Focus on listening to EVERYTHING YOU POSSIBLY CAN. And be very patient with yourself as you are developing your own voice as a player - it's a process that takes years, and, in fact, never really ends. As far as an exercise, I read in an interview with Allan Holdsworth a long, long time ago that one of the exercises he used to do was an E Major scale, starting on the low E, but using all four fingers on each string. For instance, on the low E, you'd play E F# G# A B, using all four fingers, then moving on to the C# on the A string and using all four fingers on that string. If you do it properly, the high note is A on the 17th fret of the high E. It's obviously not challenging harmonically, but it really gets all four fretting fingers into the game, and it's a fantastic warm-up to play it forwards and backwards repeatedly, gradually increasing the speed.



We would be particularly interested to hear whether you have got a recommendation on how one can become a better rhythm player.

Find yourself a fantastic drummer and lock in with him! And listen to a lot of funk records (start with Sly Stone and James Brown) and really study what's happening with the guitar parts. Focus hard on that stuff. It's some of the coolest shit going.

To paraphrase the legendary FRANK ZAPPA: does humour belong in music?

Oh hell yes it does!

What’s next?

I've got most of the end of November off, and I need it! I'll be in South America with Satriani for most of December, and we're in Asia in February. I'm doing the NAMM show in January with my band Beer For Dolphins, I'm doing a guitar festival in Larvik, Norway in March, and I might be heading out on the road playing keys with Mastodon in April (that's not set in stone, but it would be cool if it worked out). I'll be back in Europe with my European trio in Summer 2017.

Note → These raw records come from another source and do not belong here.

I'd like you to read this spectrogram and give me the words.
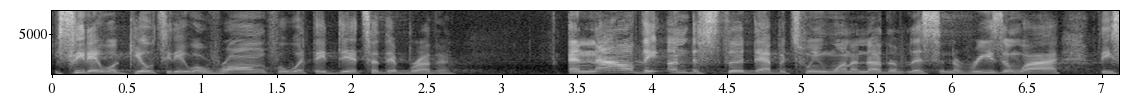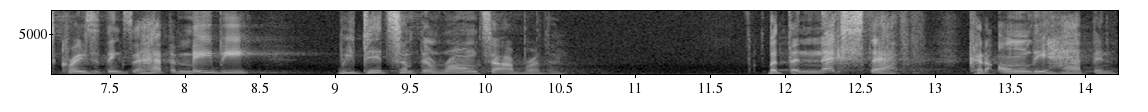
You see, they were guilty, they were wrong for what they did to their brother. And now they understood that between one another. Listen, the reason why these crazy things have happened, maybe We did something wrong to our brother. But the next step could only happen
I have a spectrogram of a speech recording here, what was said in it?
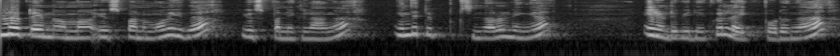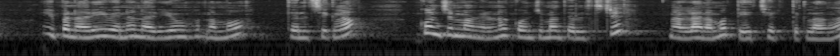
இன்னொரு டைம் நம்ம யூஸ் பண்ணும்போது இதை யூஸ் பண்ணிக்கலாங்க. இந்த டிப் பிடிச்சிருந்தாலும் நீங்கள் என்னோடய வீடியோக்கு லைக் போடுங்க. இப்போ நிறைய வேணால் நிறைய நம்ம தெளிச்சிக்கலாம். கொஞ்சமாக வேணும்னா கொஞ்சமாக தெளிச்சிட்டு நல்லா நம்ம தேய்ச்சி எடுத்துக்கலாங்க.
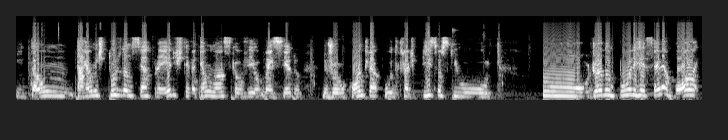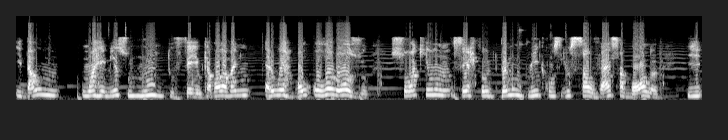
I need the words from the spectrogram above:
Então, tá realmente tudo dando certo para eles. Teve até um lance que eu vi mais cedo no jogo contra o Detroit Pistons, que o o Jordan Poole recebe a bola e dá um, um arremesso muito feio, que a bola vai era um airball horroroso. Só que eu não sei, acho que foi o Draymond Green que conseguiu salvar essa bola e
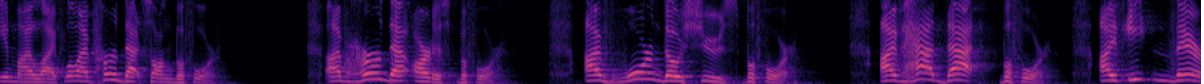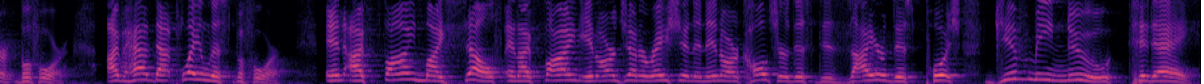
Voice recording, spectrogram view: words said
in my life? Well, I've heard that song before. I've heard that artist before. I've worn those shoes before. I've had that before. I've eaten there before. I've had that playlist before. And I find myself, and I find in our generation and in our culture this desire, this push give me new today.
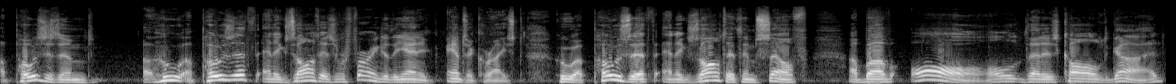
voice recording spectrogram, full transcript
opposes him uh, who opposeth and exalteth is referring to the Antichrist, who opposeth and exalteth himself above all that is called God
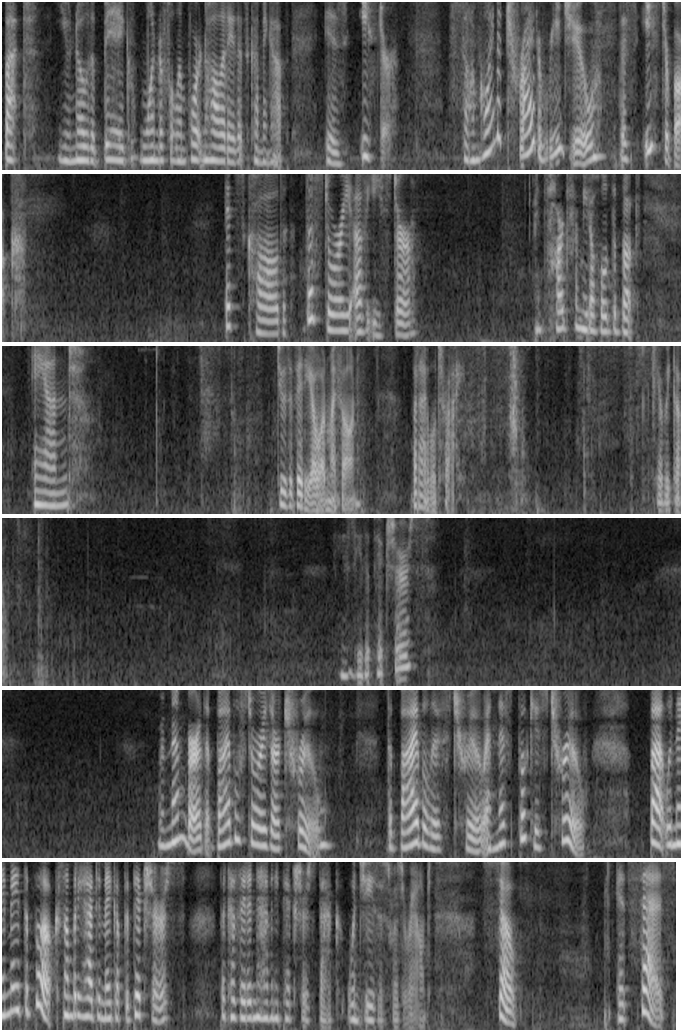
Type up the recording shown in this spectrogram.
but you know the big, wonderful, important holiday that's coming up is Easter. So I'm going to try to read you this Easter book. It's called The Story of Easter. It's hard for me to hold the book and do the video on my phone but I will try. Here we go. You see the pictures? Remember that Bible stories are true. The Bible is true, and this book is true. But when they made the book, somebody had to make up the pictures because they didn't have any pictures back when Jesus was around. So, it says,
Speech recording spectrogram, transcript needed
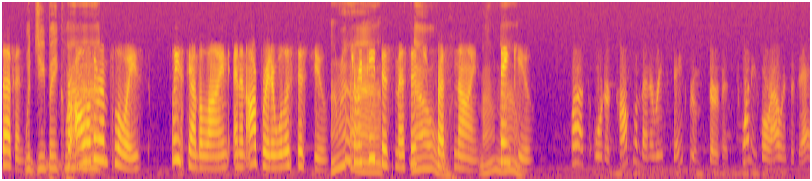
7. Would you be For all other employees, please stay on the line and an operator will assist you. All To repeat this message, No. press 9. No, no. Thank you. Plus, order complimentary stateroom service 24 hours a day.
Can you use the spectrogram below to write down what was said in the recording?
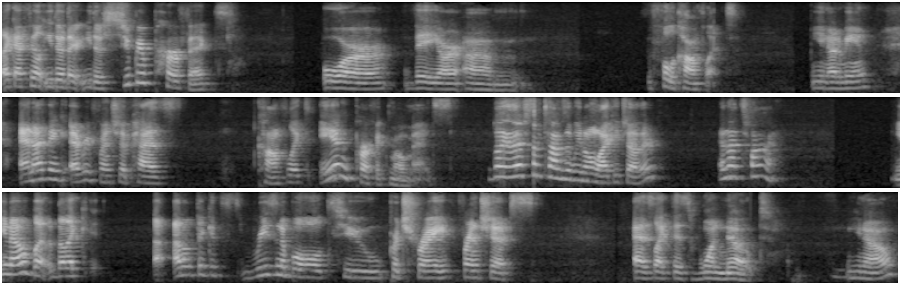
Like I feel either they're either super perfect or they are um, full of conflict. You know what I mean? And I think every friendship has conflict and perfect moments. Like there's sometimes that we don't like each other, and that's fine. You know, but, but like I don't think it's reasonable to portray friendships as like this one note, you know?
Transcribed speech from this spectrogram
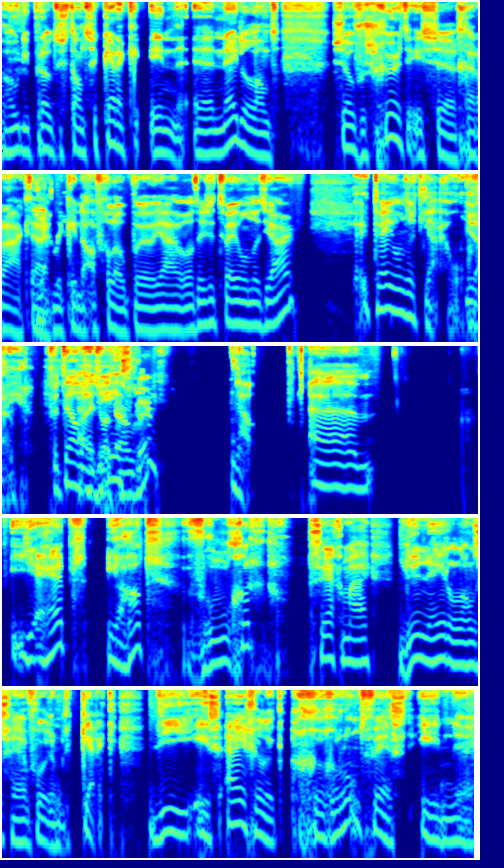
hoe die protestantse kerk in uh, Nederland zo verscheurd is uh, geraakt eigenlijk in de afgelopen, ja, wat is het, 200 jaar? 200 jaar ongeveer. Ja. Vertel daar eens wat over. Nou, Um, je, hebt, je had vroeger, zeg maar, de Nederlandse hervormde kerk. Die is eigenlijk gegrondvest in, uh,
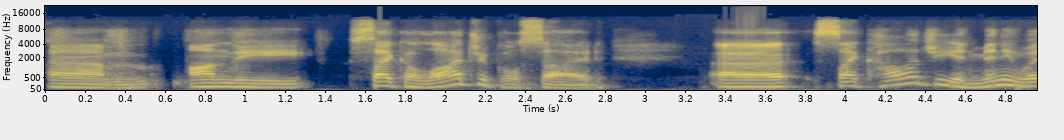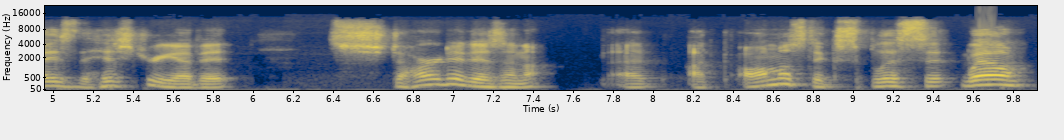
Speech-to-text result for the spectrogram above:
Um, on the psychological side, uh, psychology, in many ways, the history of it started as an a, a almost explicit. Well,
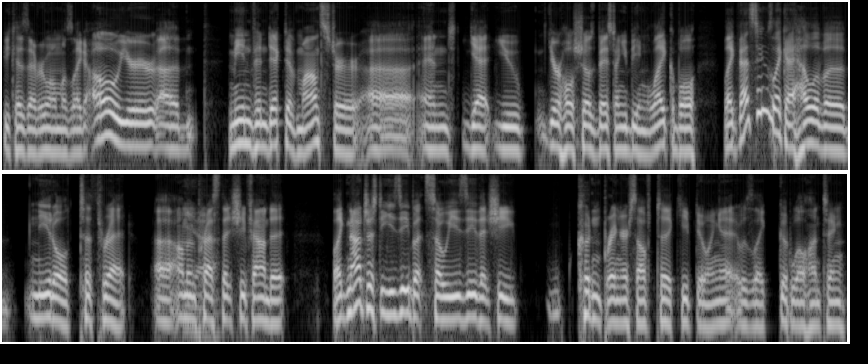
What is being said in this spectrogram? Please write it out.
because everyone was like, "Oh, you're uh, mean, vindictive monster, uh, and yet you your whole show is based on you being likable. Like that seems like a hell of a needle to thread. Uh, I'm Yeah. impressed that she found it like not just easy, but so easy that she couldn't bring herself to keep doing it. It was like Goodwill Hunting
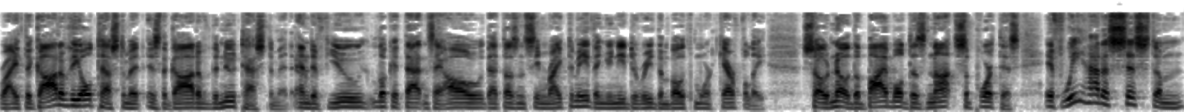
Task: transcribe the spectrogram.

Thank you Mike for taking the time to answer our questions. All the best for the future & hope to seeing you on tour soon!

My pleasure Richard!